[Exercise]
Although the listing contains pictures, reproduce only its text, exactly as written.

Top of Records for this task

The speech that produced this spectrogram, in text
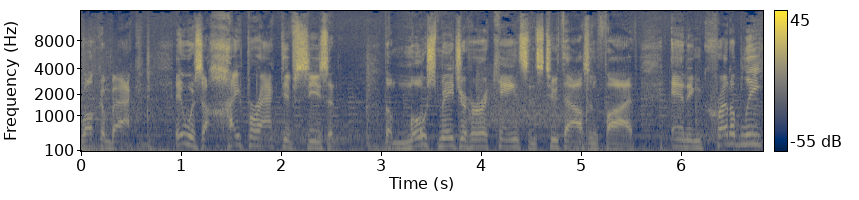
Welcome back. It was a hyperactive season, the most major hurricanes since 2005, and incredibly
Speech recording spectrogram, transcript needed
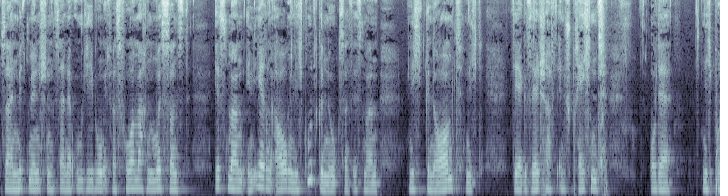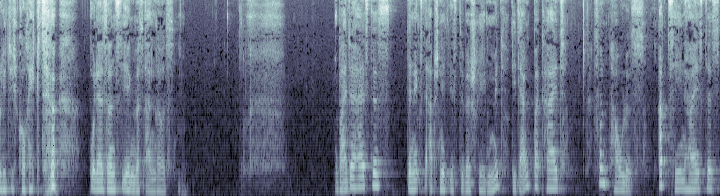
seinen Mitmenschen, seiner Umgebung etwas vormachen muss, sonst ist man in ihren Augen nicht gut genug, sonst ist man nicht genormt, nicht der Gesellschaft entsprechend oder nicht politisch korrekt oder sonst irgendwas anderes. Weiter heißt es, der nächste Abschnitt ist überschrieben mit die Dankbarkeit von Paulus. Ab 10 heißt es,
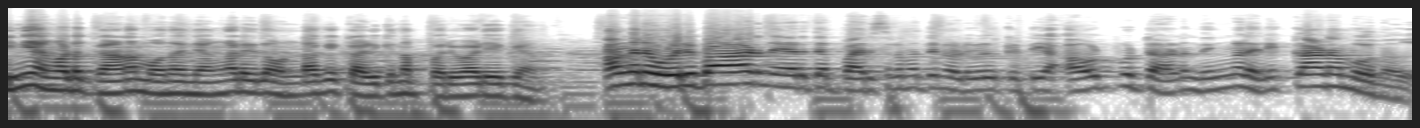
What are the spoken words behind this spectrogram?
ഇനി അങ്ങോട്ട് കാണാൻ പോകുന്നത് ഞങ്ങളുടെ ഇത് ഉണ്ടാക്കി കഴിക്കുന്ന പരിപാടിയൊക്കെയാണ്. അങ്ങനെ ഒരുപാട് നേരത്തെ പരിശ്രമത്തിനൊടുവിൽ കിട്ടിയ ഔട്ട്പുട്ടാണ് നിങ്ങൾ ഇനി കാണാൻ പോകുന്നത്.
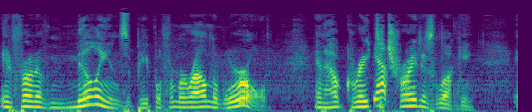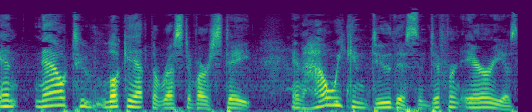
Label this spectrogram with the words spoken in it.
in front of millions of people from around the world, and how great Yep. Detroit is looking. And now to look at the rest of our state and how we can do this in different areas.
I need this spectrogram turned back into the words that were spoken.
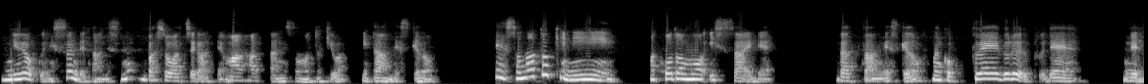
ニューヨークに住んでたんですね。場所は違って、マンハッタンにその時はいたんですけど。で、その時に、まあ、子供1歳で、だったんですけど、なんかプレイグループで、で、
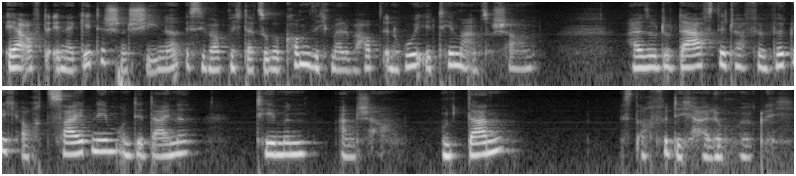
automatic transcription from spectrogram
eher auf der energetischen Schiene, ist sie überhaupt nicht dazu gekommen, sich mal überhaupt in Ruhe ihr Thema anzuschauen. Also du darfst dir dafür wirklich auch Zeit nehmen und dir deine Themen anschauen. Und dann ist auch für dich Heilung möglich.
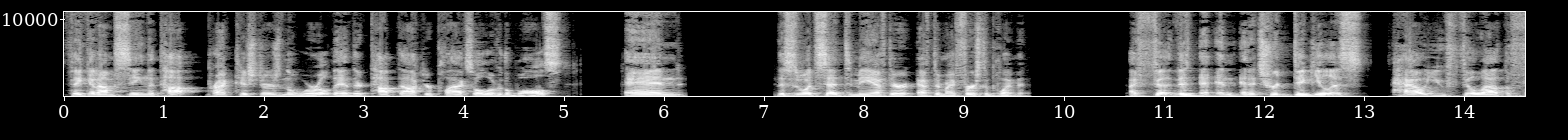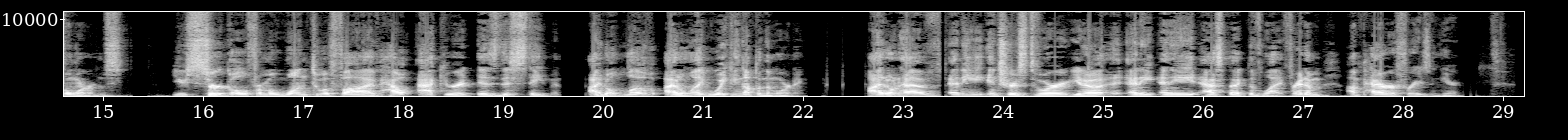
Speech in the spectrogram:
thinking I'm seeing the top practitioners in the world. They have their top doctor plaques all over the walls. And this is what's said to me after after my first appointment. I feel this and, and it's ridiculous how you fill out the forms. You circle from a one to a five, how accurate is this statement? I don't love I don't like waking up in the morning. I don't have any interest for, you know, any any aspect of life, right? I'm I'm paraphrasing here.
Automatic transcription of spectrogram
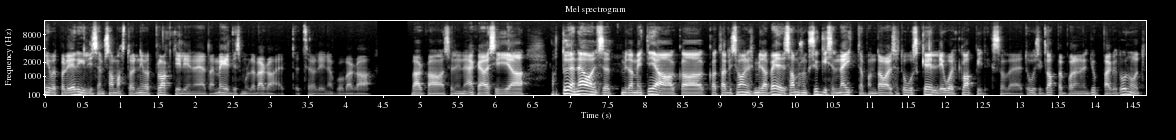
niivõrd palju erilisem, samas ta oli niivõrd praktiline ja ta meeldis mulle väga, et, et see oli nagu väga väga selline äge asi. Ja noh, tõenäoliselt, mida me ei tea, aga ka traditsioonis, mida veel Samsung sügisel näitab, on tavaliselt uus kell ja uued klapid, eks ole, et uusi klappe pole nüüd jupp aega tulnud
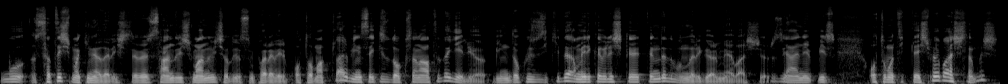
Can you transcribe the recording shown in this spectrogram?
bu satış makineleri işte böyle sandviç mandviç alıyorsun para verip otomatlar 1896'da geliyor. 1902'de Amerika Birleşik Devletleri'nde de bunları görmeye başlıyoruz. Yani bir otomatikleşme başlamış.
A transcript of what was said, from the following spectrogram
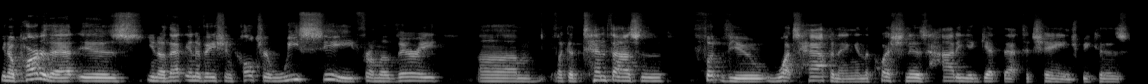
you know, part of that is, you know, that innovation culture we see from a very um, like a 10,000 foot view what's happening. And the question is, how do you get that to change? Because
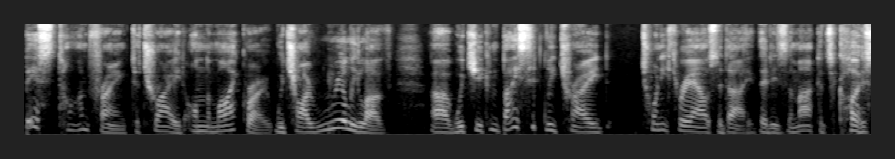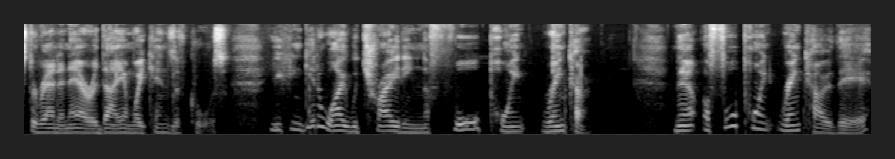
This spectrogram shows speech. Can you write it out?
best time frame to trade on the micro which I really love uh, which you can basically trade 23 hours a day. That is the markets closed around an hour a day and weekends of course. You can get away with trading the four-point Renko. Now a four-point Renko there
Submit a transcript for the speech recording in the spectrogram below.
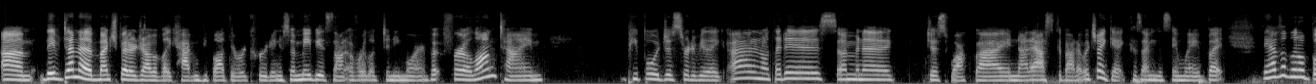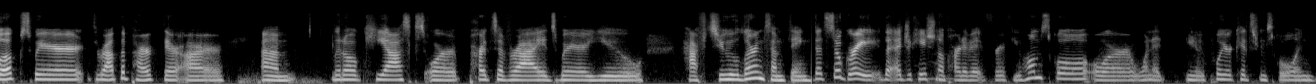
Um, they've done a much better job of like having people out there recruiting, so maybe it's not overlooked anymore. But for a long time, people would just sort of be like, I don't know what that is, so I'm gonna just walk by and not ask about it, which I get because I'm the same way. But they have the little books where throughout the park there are um, little kiosks or parts of rides where you have to learn something. That's so great. The educational part of it for if you homeschool or want to, you know, pull your kids from school and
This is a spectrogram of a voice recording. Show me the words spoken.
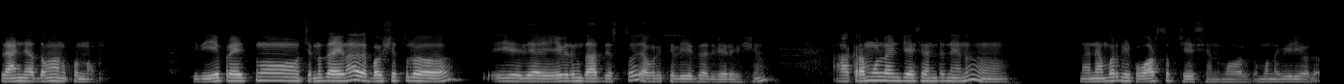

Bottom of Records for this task

[Answer]
The speech that produced this spectrogram, in text
Welcome back. It was a hyperactive season, the most major hurricanes since 2005, and incredibly
Speech recording spectrogram, transcript needed
seinen Mitmenschen, seiner Umgebung etwas vormachen muss, sonst ist man in ihren Augen nicht gut genug, sonst ist man nicht genormt, nicht der Gesellschaft entsprechend oder nicht politisch korrekt oder sonst irgendwas anderes. Weiter heißt es, der nächste Abschnitt ist überschrieben mit die Dankbarkeit von Paulus. Ab 10 heißt es,
What are the spoken words behind this spectrogram?
ഇനി അങ്ങോട്ട് കാണാൻ പോകുന്നത് ഞങ്ങളുടെ ഇത് ഉണ്ടാക്കി കഴിക്കുന്ന പരിപാടിയൊക്കെയാണ്. അങ്ങനെ ഒരുപാട് നേരത്തെ പരിശ്രമത്തിനൊടുവിൽ കിട്ടിയ ഔട്ട്പുട്ടാണ് നിങ്ങൾ ഇനി കാണാൻ പോകുന്നത്.
Label this spectrogram with the words spoken in it.
in front of millions of people from around the world, and how great Yep. Detroit is looking. And now to look at the rest of our state and how we can do this in different areas.
I need this spectrogram turned back into the words that were spoken.
ニューヨークに住んでたんですね。場所は違って、マンハッタンにその時はいたんですけど。で、その時に、まあ、子供1歳で、だったんですけど、なんかプレイグループで、で、
automatic transcription from spectrogram
eher auf der energetischen Schiene, ist sie überhaupt nicht dazu gekommen, sich mal überhaupt in Ruhe ihr Thema anzuschauen. Also du darfst dir dafür wirklich auch Zeit nehmen und dir deine Themen anschauen. Und dann ist auch für dich Heilung möglich.
Speech in the spectrogram:
thinking I'm seeing the top practitioners in the world. They have their top doctor plaques all over the walls. And this is what's said to me after after my first appointment. I feel this and, and it's ridiculous how you fill out the forms. You circle from a one to a five, how accurate is this statement? I don't love I don't like waking up in the morning. I don't have any interest for, you know, any any aspect of life, right? I'm I'm paraphrasing here.
Automatic transcription of spectrogram
niivõrd palju erilisem, samas ta oli niivõrd praktiline ja ta meeldis mulle väga, et, et see oli nagu väga väga selline äge asi. Ja noh, tõenäoliselt, mida me ei tea, aga ka traditsioonis, mida veel Samsung sügisel näitab, on tavaliselt uus kell ja uued klapid, eks ole, et uusi klappe pole nüüd jupp aega tulnud
Can you transcribe the recording shown in this spectrogram?
bu satış makineleri işte böyle sandviç mandviç alıyorsun para verip otomatlar 1896'da geliyor. 1902'de Amerika Birleşik Devletleri'nde de bunları görmeye başlıyoruz. Yani bir otomatikleşme başlamış.
A transcript of what was said, from the following spectrogram
you know, part of that is, you know, that innovation culture we see from a very um, like a 10,000 foot view what's happening. And the question is, how do you get that to change? Because
This spectrogram shows speech. Can you write it out?
best time frame to trade on the micro which I really love uh, which you can basically trade 23 hours a day. That is the markets closed around an hour a day and weekends of course. You can get away with trading the four-point Renko. Now a four-point Renko there
Submit a transcript for the speech recording in the spectrogram below.
Um, they've done a much better job of like having people out there recruiting, so maybe it's not overlooked anymore. But for a long time, people would just sort of be like, I don't know what that is, so I'm gonna just walk by and not ask about it, which I get because I'm the same way. But they have the little books where throughout the park there are um, little kiosks or parts of rides where you have to learn something. That's so great. The educational part of it for if you homeschool or want to, you know, pull your kids from school and
This is a spectrogram of a voice recording. Show me the words spoken.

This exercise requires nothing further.